Artist clones strangers with DNA found on street!

By Casey Frye, CCNN Writer

self-portrait clone
A self-portrait of Heather Dewey-Hagborg… creepy!

There is a molecule called DNA inside every single one of our cells. It serves as a blueprint and instructs our bodies how to grow.  If DNA were a recipe book, it would say things like, “Make this person 5 feet tall” or “Make this person have 10 fingers and toes.” Can you imagine what a person could do if they got a hold of your DNA? Possibly make another you! And that’s exactly what New York artist Heather Dewey-Hagborg is doing in her project, “Stranger Visions.

You see, even though DNA comes from our bodies, we leave some everywhere we go! This could be in the form of a fallen hair, spittle that comes out of our mouth when we talk, or skin cells shed from our bodies. Dewey-Hagborg goes about New York City and collects DNA left behind on random objects to mold an image of their face! From objects like a piece of gum, she can “learn where someone’s ancestors likely came from, their gender, eye color, hair color, complexion, freckles, their tendency to be overweight and a handful of dimensions of the face as well with a certain likelihood.”

From there she can read the “instructions” from DNA and convert it into a computer code, enhancing different features as she pleases! “The way that I use code is a lot like how a sketch artist would use a pencil,” she said. “I’ll take the code, and then I’ll generate different versions of a face. I’ll use the code to enhance certain facial features or decrease them based on what I find in the DNA.”

When that process is complete, she sends the data to a 3D printer which creates a likeness of the DNA instructions. However, in the off chance that she collected some of your DNA, you wouldn’t be so quick to recognize yourself. Not only are there a number of factors in the environment that affect your genetic code, there is no way to tell your age by looking at the molecule! For that reason, she prints faces that appear to be 30 years old.

To be honest, this project seems kind of creepy to me, and according to Dewey-Hagborg, it’s supposed to be! She didn’t start her project to make a collection of faces from random strangers in her basement or anything.
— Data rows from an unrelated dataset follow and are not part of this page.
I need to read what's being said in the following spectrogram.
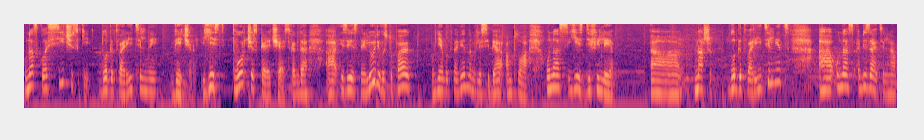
У нас классический благотворительный вечер. Есть творческая часть, когда а, известные люди выступают в необыкновенном для себя амплуа. У нас есть дефиле а, наших благотворительниц. А у нас обязательно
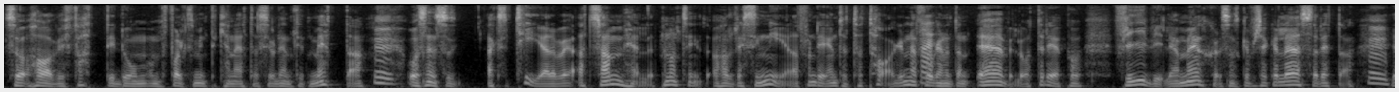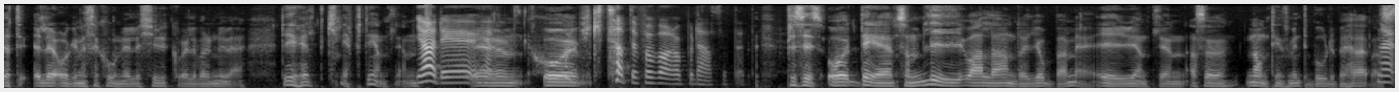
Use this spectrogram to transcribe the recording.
så har vi fattigdom och folk som inte kan äta sig ordentligt mätta. Mm. Och sen så accepterar vi att samhället på något sätt har resignerat från det inte tar tag i den här Nej. frågan utan överlåter det på frivilliga människor som ska försöka lösa detta. Mm. Eller organisationer eller kyrkor eller vad det nu är. Det är helt knäppt egentligen. Ja, det är helt Ehm, sjukt att det får vara på det här sättet. Precis, och det som Li och alla andra jobbar med är ju egentligen alltså, någonting som inte borde behövas. Nej,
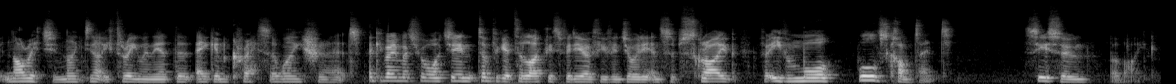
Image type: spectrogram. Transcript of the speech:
Norwich in 1993 when they had the egg and cress away shirt. Thank you very much for watching. Don't forget to like this video if you've enjoyed it and subscribe for even more Wolves content. See you soon. Bye bye.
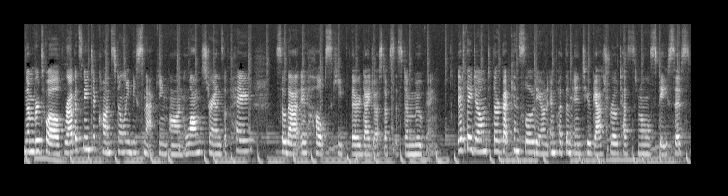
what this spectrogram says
Number 12, rabbits need to constantly be snacking on long strands of hay so that it helps keep their digestive system moving. If they don't, their gut can slow down and put them into gastrointestinal stasis,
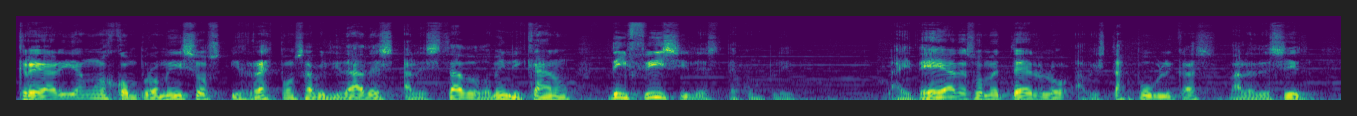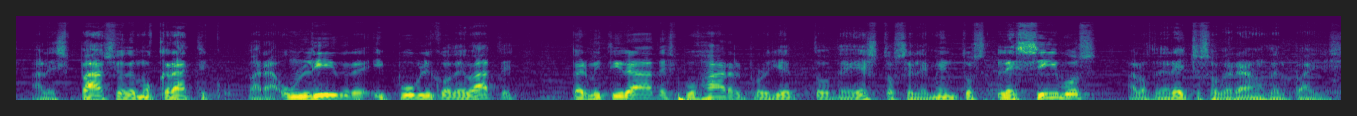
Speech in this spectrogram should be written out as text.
crearían unos compromisos y responsabilidades al Estado dominicano difíciles de cumplir. La idea de someterlo a vistas públicas, vale decir, al espacio democrático para un libre y público debate, permitirá despojar el proyecto de estos elementos lesivos a los derechos soberanos del país.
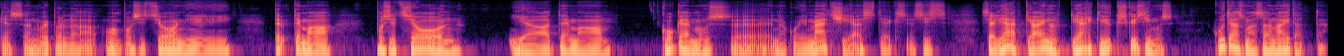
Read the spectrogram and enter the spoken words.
kes on võib-olla oma positsiooni te,, tema positsioon ja tema kogemus äh, nagu ei match'i hästi, eks ju, siis seal jääbki ainult järgi üks küsimus kuidas ma saan aidata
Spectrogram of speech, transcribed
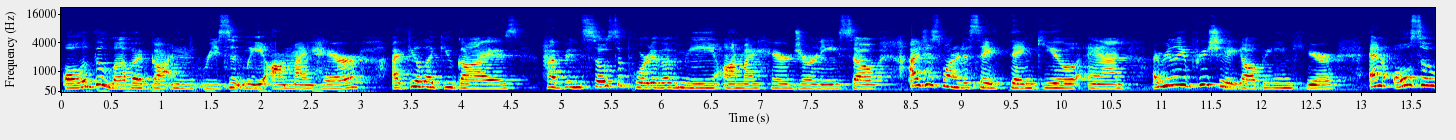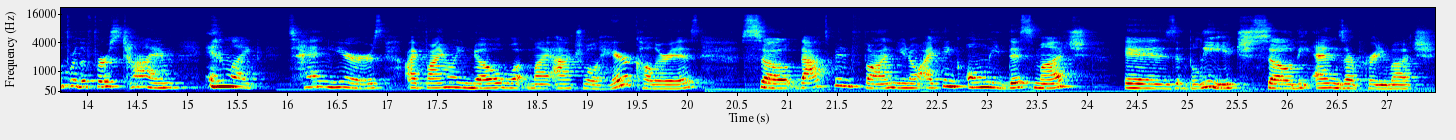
all of the love I've gotten recently on my hair. I feel like you guys have been so supportive of me on my hair journey. So I just wanted to say thank you and I really appreciate y'all being here. And also for the first time in like 10 years, I finally know what my actual hair color is. So that's been fun. You know, I think only this much is bleach, so the ends are pretty much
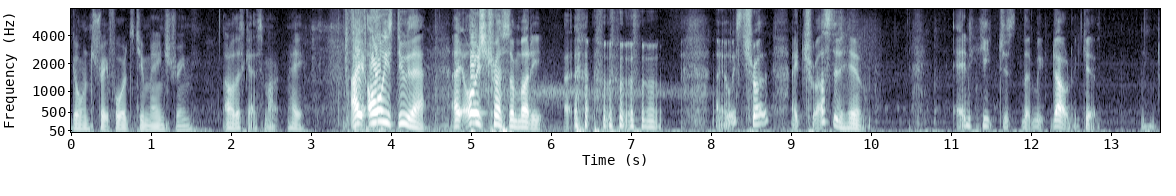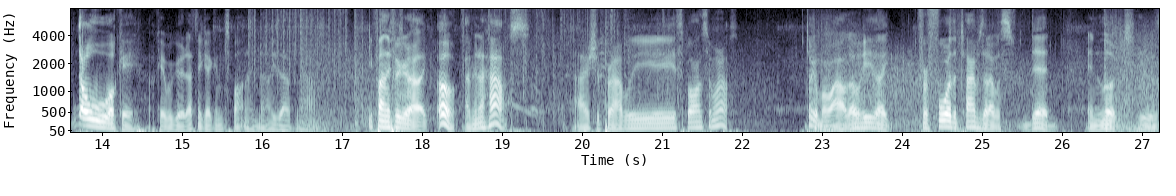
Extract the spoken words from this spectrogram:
Going straight forward's to mainstream. Oh, this guy's smart. Hey. I always do that. I always trust somebody. I always trust. I trusted him. And he just let me down again. Oh, okay. Okay, we're good. I think I can spawn him now. He's out of the house. He finally figured out, like, oh, I'm in a house. I should probably spawn somewhere else. Took him a while, though. He, like, for four of the times that I was dead and looked, he was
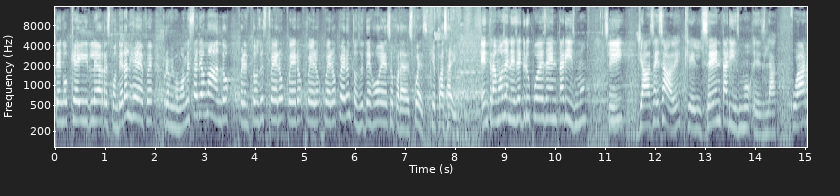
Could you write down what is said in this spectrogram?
tengo que irle a responder al jefe, pero mi mamá me está llamando, pero entonces, pero, pero, pero, pero, pero, entonces dejo eso para después. ¿Qué pasa ahí? Entramos en ese grupo de sedentarismo Sí. y ya se sabe que el sedentarismo es la cuar-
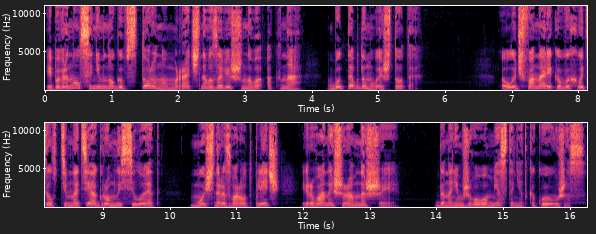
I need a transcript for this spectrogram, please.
и повернулся немного в сторону мрачного завешенного окна, будто обдумывая что-то. Луч фонарика выхватил в темноте огромный силуэт, мощный разворот плеч и рваный шрам на шее — да на нем живого места нет, какой ужас.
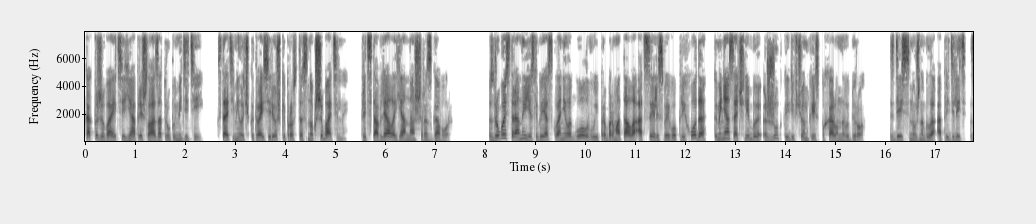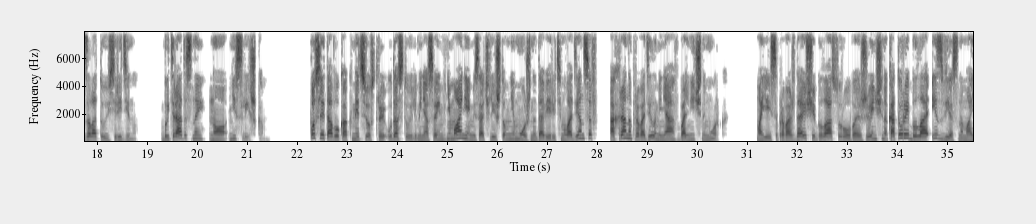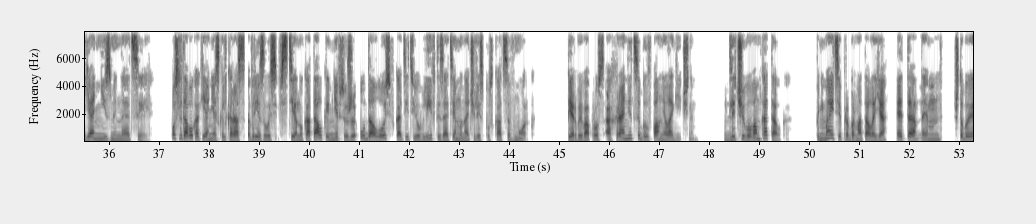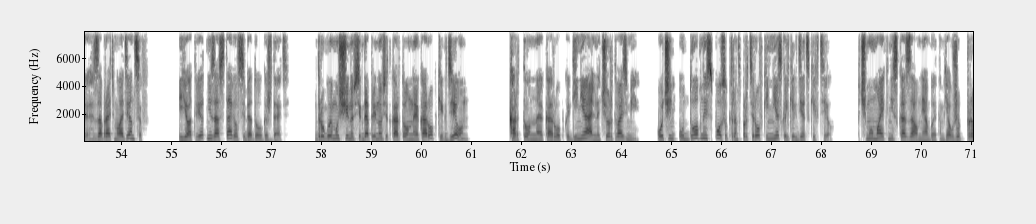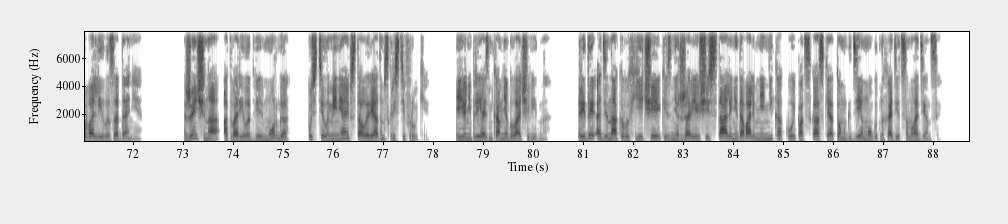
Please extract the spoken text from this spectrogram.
Как поживаете? Я пришла за трупами детей. Кстати, милочка, твои сережки просто сногсшибательны. Представляла я наш разговор. С другой стороны, если бы я склонила голову и пробормотала о цели своего прихода, то меня сочли бы жуткой девчонкой из похоронного бюро. Здесь нужно было определить золотую середину. Быть радостной, но не слишком. После того, как медсестры удостоили меня своим вниманием и сочли, что мне можно доверить младенцев, охрана проводила меня в больничный морг. Моей сопровождающей была суровая женщина, которой была известна моя низменная цель. После того, как я несколько раз врезалась в стену каталкой, мне все же удалось вкатить ее в лифт, и затем мы начали спускаться в морг. Первый вопрос охранницы был вполне логичным. «Для чего вам каталка?» «Понимаете», — пробормотала я, — «это, эм, чтобы забрать младенцев?» Ее ответ не заставил себя долго ждать. «Другой мужчина всегда приносит картонные коробки. Где он?» «Картонная коробка. Гениально, черт возьми. Очень удобный способ транспортировки нескольких детских тел. Почему Майк не сказал мне об этом? Я уже провалила задание». Женщина отворила дверь морга, пустила меня и встала рядом, скрестив руки. Ее неприязнь ко мне была очевидна. Ряды одинаковых ячеек из нержавеющей стали не давали мне никакой подсказки о том, где могут находиться младенцы.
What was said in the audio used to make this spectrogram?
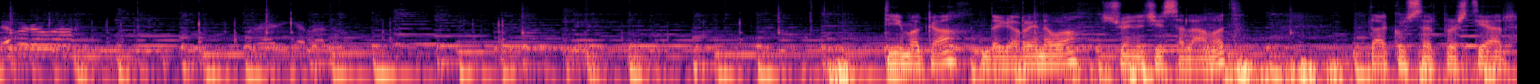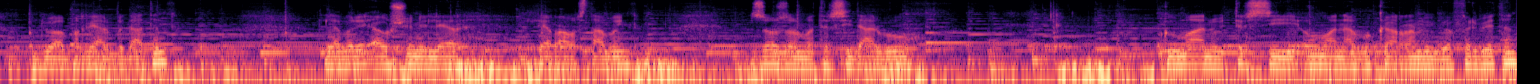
لەبەرەوە ڕاری گەڕانەوە تیمەکە دەگەڕێنەوە شوێنێکی سەلامەت تاکو سەرپشتیار دوا بڕیار بداتن لەبەری ئەو شوێنی لێر لێ ڕاوەستا بووین زۆر زۆر مەترسیدار بوو گومان و ترسی ئەومان هەبوو کە ڕەنووی بەفر بێتن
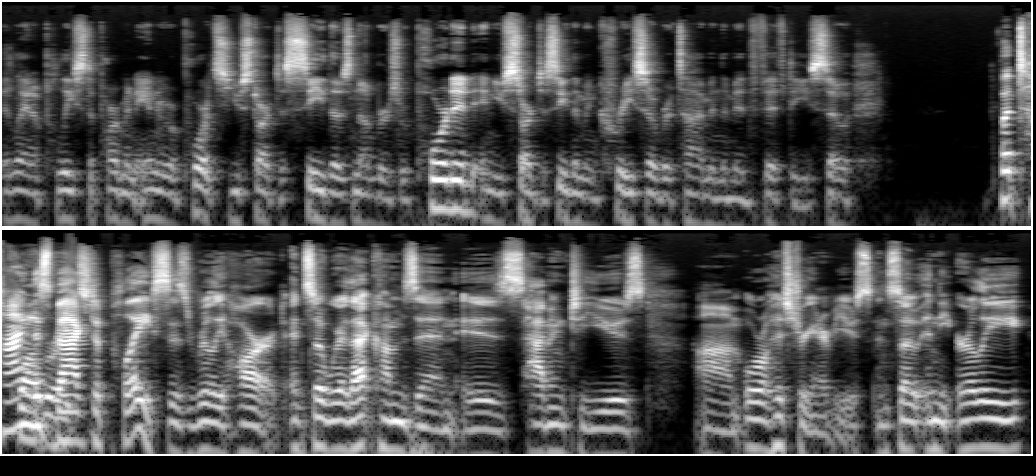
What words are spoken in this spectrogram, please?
Atlanta Police Department annual reports, you start to see those numbers reported and you start to see them increase over time in the mid 50s. So But tying this back to place is really hard. And so where that comes in is having to use um, oral history interviews. And so in the early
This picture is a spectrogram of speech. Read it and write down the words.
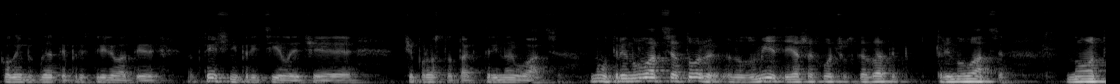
коли ви будете пристрілювати оптичні приціли чи, чи просто так тренуватися. Ну, тренуватися теж, розумієте, я ще хочу сказати, тренуватися. Ну от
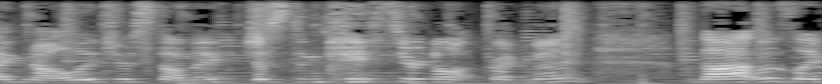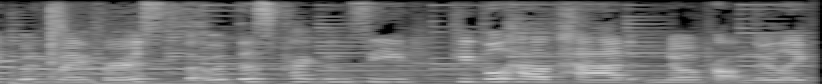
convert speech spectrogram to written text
acknowledge your stomach just in case you're not pregnant. That was like with my first, but with this pregnancy, people have had no problem. They're like,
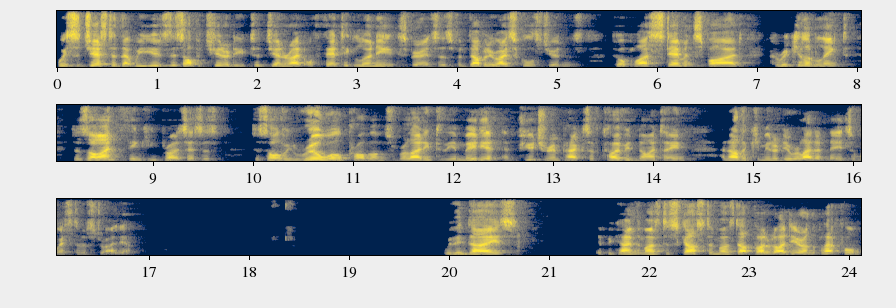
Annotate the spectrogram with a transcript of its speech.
We suggested that we use this opportunity to generate authentic learning experiences for WA school students to apply STEM-inspired, curriculum-linked design thinking processes to solving real-world problems relating to the immediate and future impacts of COVID-19 and other community-related needs in Western Australia. Within days, it became the most discussed and most upvoted idea on the platform.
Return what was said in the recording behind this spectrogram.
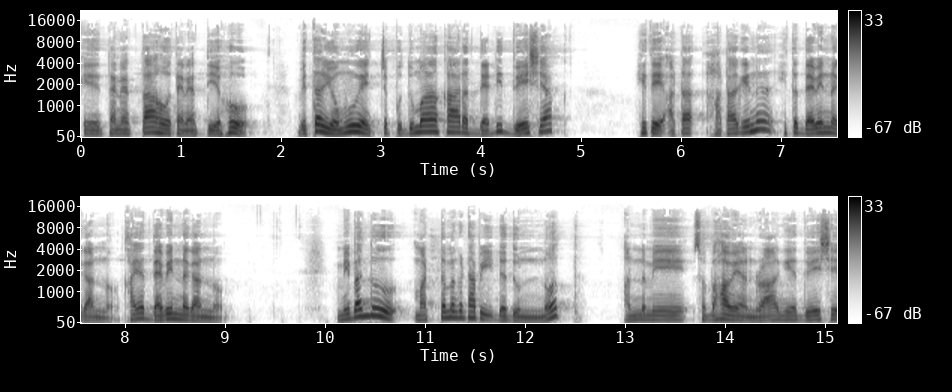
ඒ තැනැත්තා හෝ තැනැත්තිය හෝ වෙත යොමු වෙච්ච පුදුමාකාර දැඩි ද්වේෂයක් හිතේ අට හටගෙන හිත දැවෙන්න ගන්නවා. කය දැවෙන්න ගන්නවා. මේ බඳු මට්ටමකට අපි ඉඩ දුන්නොත් අන්න මේ ස්වභාවයන් රාගය, ద్వේෂය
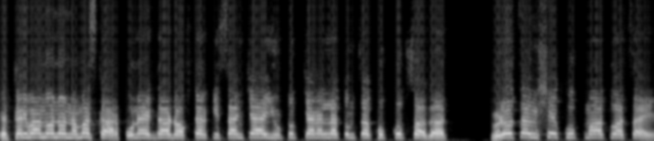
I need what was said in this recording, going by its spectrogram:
शेतकरी बांधवांनो नमस्कार. पुन्हा एकदा डॉक्टर किसानच्या युट्यूब चॅनलला तुमचं खूप खूप स्वागत. व्हिडिओचा विषय खूप महत्त्वाचा आहे.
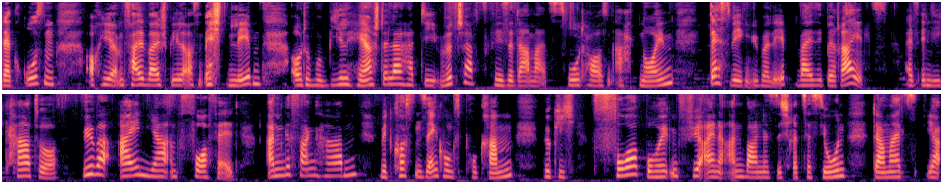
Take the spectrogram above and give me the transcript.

She just wanted to combine science and art to show what technology can do nowadays. “If people find it to be a little creepy, that’s OK,” she explained. “It’s meant to make you aware of these issues and make you aware that this is possible.”

Still, I don’t want her printing out my face anytime soon!

Images courtesy of Stranger Visions.